Brooks and Formalism

“If we heard that Mr. Guest testified that he put his heart and soul into his poems, we would not be very much impressed, though I should see no reason to doubt such a statement from Mr. Guest. It would simply be critically irrelevant…[T]he reduction of a work of literature to its causes does not constitute literary criticism; nor does an estimate of its effects,” (Brooks).

This passage from Cleanth Brooks’ My Credo indicates that Brooks has a very specific definition of what form is and what formalist criticism should (or, rather, shouldn’t) entail. While he previously mentioned his belief that form and content must be inseparable when we critique literature, he is sure to note that the writer’s intentions and motivations are not included in either of the aforementioned pair of elements. Likewise, Brooks maintains that the meanings we interpret from a work and the influence or force we perceive it to have are not welcome in a true formal criticism. To ascribe to Brooks’ definition of formalism, one must analyze the work itself as a standalone piece and ignore the external forces that critics are so tempted to draw on in their criticisms. Brooks explains that so often in these criticisms we confuse the psychology and biography of a piece of literature with its form and thus distract ourselves from gaining a true understanding of the work itself. While he concedes that these explorations are compelling, ultimately his belief is that good formalist critique means that critics must analyze a piece of literature with their blinders on.
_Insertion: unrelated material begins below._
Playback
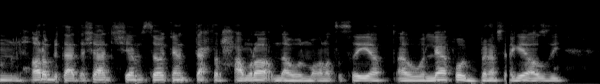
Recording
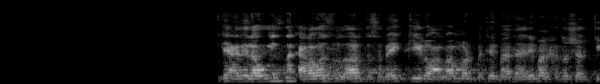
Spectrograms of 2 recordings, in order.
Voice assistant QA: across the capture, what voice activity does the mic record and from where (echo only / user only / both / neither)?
user only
Brooks, Cleanth. “My Credo.” Kenyon Review 13, no. 1 (Winter 1951): 72–81. <>.